EU Proposals For Temporary Ban On Cloned Food Welcomed

19 October 2010
The European Commission has today (Tuesday) presented proposals on food production from cloned animals, including a proposal for a temporary five year ban.
The establishment of a traceability system for imports of reproductive materials for clones, such as semen and embryos of clones is also envisaged.

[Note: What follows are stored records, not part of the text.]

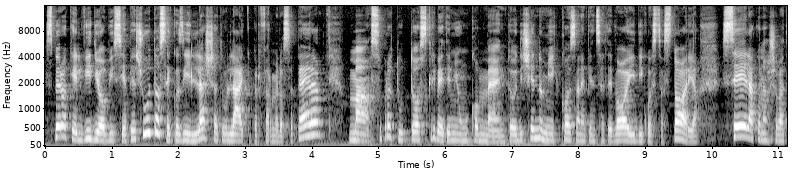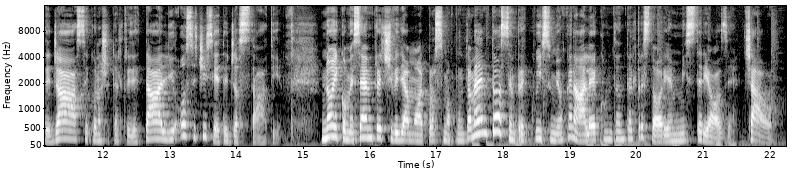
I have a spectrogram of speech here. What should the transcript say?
Spero che il video vi sia piaciuto, se così lasciate un like per farmelo sapere, ma soprattutto scrivetemi un commento dicendomi cosa ne pensate voi di questa storia, se la conoscevate già, se conoscete altri dettagli o se ci siete già stati. Noi come sempre ci vediamo al prossimo appuntamento, sempre qui sul mio canale con tante altre storie misteriose. Ciao!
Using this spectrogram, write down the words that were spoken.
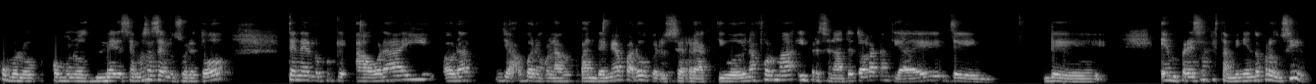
como, lo, como nos merecemos hacerlo, sobre todo tenerlo, porque ahora hay, ahora ya, bueno, con la pandemia paró, pero se reactivó de una forma impresionante toda la cantidad de, de, de empresas que están viniendo a producir.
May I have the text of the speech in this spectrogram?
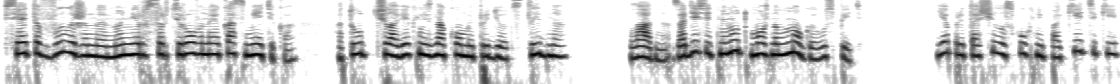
Вся эта выложенная, но не рассортированная косметика. А тут человек незнакомый придет. Стыдно. Ладно, за 10 минут можно многое успеть. Я притащила с кухни пакетики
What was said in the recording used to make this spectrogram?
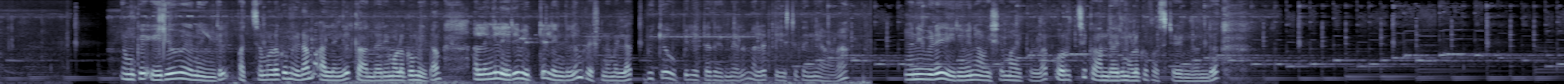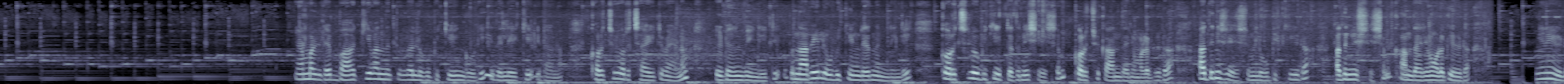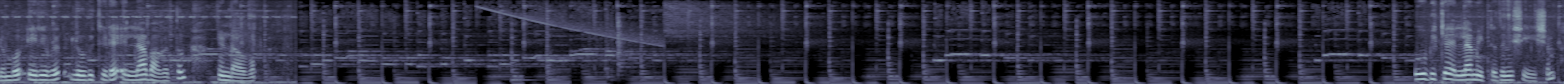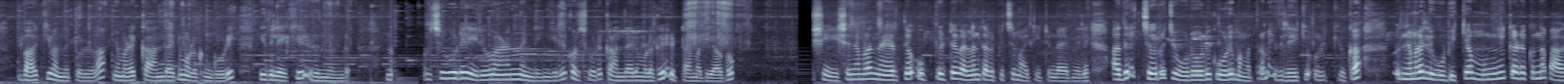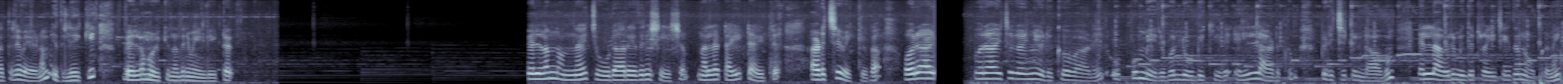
നമുക്ക് എരിവ് വേണമെങ്കിൽ പച്ചമുളകും ഇടാം അല്ലെങ്കിൽ കാന്താരി മുളകും ഇടാം അല്ലെങ്കിൽ എരിവ് ഇട്ടില്ലെങ്കിലും പ്രശ്നമില്ല. ലൂബിക്ക ഉപ്പിലിട്ടത് എന്തായാലും നല്ല ടേസ്റ്റ് തന്നെയാണ്. ഞാനിവിടെ എരിവിന് ആവശ്യമായിട്ടുള്ള കുറച്ച് കാന്താരി മുളക് ഫസ്റ്റ് ഇടുന്നുണ്ട്. നമ്മളുടെ ബാക്കി വന്നിട്ടുള്ള ലൂബിക്കയും കൂടി ഇതിലേക്ക് ഇടണം. കുറച്ച് കുറച്ചായിട്ട് വേണം ഇടാൻ വേണ്ടിയിട്ട്. ഇപ്പോൾ നിറയെ ലൂബിക്ക ഉണ്ടെന്നുണ്ടെങ്കിൽ കുറച്ച് ലൂബിക്ക ഇട്ടതിന് ശേഷം കുറച്ച് കാന്താരി മുളക് ഇടുക. അതിന് ശേഷം ലൂപിക്ക ഇടുക. അതിന് ശേഷം കാന്താരി മുളക് ഇടുക. ഇങ്ങനെ ഇടുമ്പോൾ എരിവ് ലൂബിക്കയുടെ എല്ലാ ഭാഗത്തും ഉണ്ടാവും. രൂപിക്ക എല്ലാം ഇട്ടതിന് ശേഷം ബാക്കി വന്നിട്ടുള്ള നമ്മുടെ കാന്താരി മുളകും കൂടി ഇതിലേക്ക് ഇടുന്നുണ്ട്. കുറച്ചുകൂടെ എരിവാണെന്നുണ്ടെങ്കിൽ കുറച്ചുകൂടെ കാന്താരി മുളക് ഇട്ടാൽ മതിയാകും. ശേഷം നമ്മൾ നേരത്തെ ഉപ്പിട്ട് വെള്ളം തിളപ്പിച്ച് മാറ്റിയിട്ടുണ്ടായിരുന്നില്ലേ? അത് ചെറു ചൂടോട് കൂടി മാത്രം ഇതിലേക്ക് ഒഴിക്കുക. നമ്മുടെ ലൂപിക്ക മുങ്ങിക്കിടക്കുന്ന പാകത്തിൽ വേണം ഇതിലേക്ക് വെള്ളം ഒഴിക്കുന്നതിന് വേണ്ടിയിട്ട്. വെള്ളം നന്നായി ചൂടാറിയതിന് ശേഷം നല്ല ടൈറ്റായിട്ട് അടച്ച് വയ്ക്കുക ഒരാഴ്ച ഒരാഴ്ച കഴിഞ്ഞ് എടുക്കുകയാണെങ്കിൽ ഉപ്പും എരിവും ലൂബിക്കയുടെ എല്ലായിടത്തും പിടിച്ചിട്ടുണ്ടാകും എല്ലാവരും ഇത് ട്രൈ ചെയ്ത് നോക്കണേ.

The system will allow farmers and industry to set up a database with the animals that would emerge from these reproductive materials.

The European Commissioner underlined that the proposal will not suspend cloning for uses other than food, such as research, conservation of endangered species or use of animals for the production of pharmaceuticals.

All temporary measures will be reviewed after five years.
 
SNP MEP and member of the European Parliament's Agriculture Committee, Alyn Smith said:
 
"This at least gives us all a bit of much needed clarity, and on balance I welcome the Commission's proposals on this: the suggested framework is realistic and deals with this sensitive issue without introducing unnecessary and unjustifiable restrictions, while still taking full account of present public concerns over welfare and progeny.
 
"The most crucial point for me is that this is a temporary, precautionary ban while this issue is thoroughly investigated in a calm and rational manner.  While there has been no evidence of any possible risk to humans through food from cloned animals, it is only right that there is more investigation done into the science.  However, to have altogether refused to allow greater research of this technology would have been daft - after all, it has been through scientific innovation that we have been able to increase yields and feed the burgeoning world population - and Scotland's biotech sector has been key in developing these technologies.
 
"My particular personal concern on this issue is the rapid impact that cloning could have on the animal gene pool, with potentially massive limiting effects in less than a decade. However, the commitment by the Commission to establish a traceability system for cloned animals should ensure that there is proper regulation and control of this technique, while more work can be done to properly assess its impact.
 
"This is a good, balanced proposal by the Commission, and I hope will reassure consumers and producers alike that this is being taken seriously."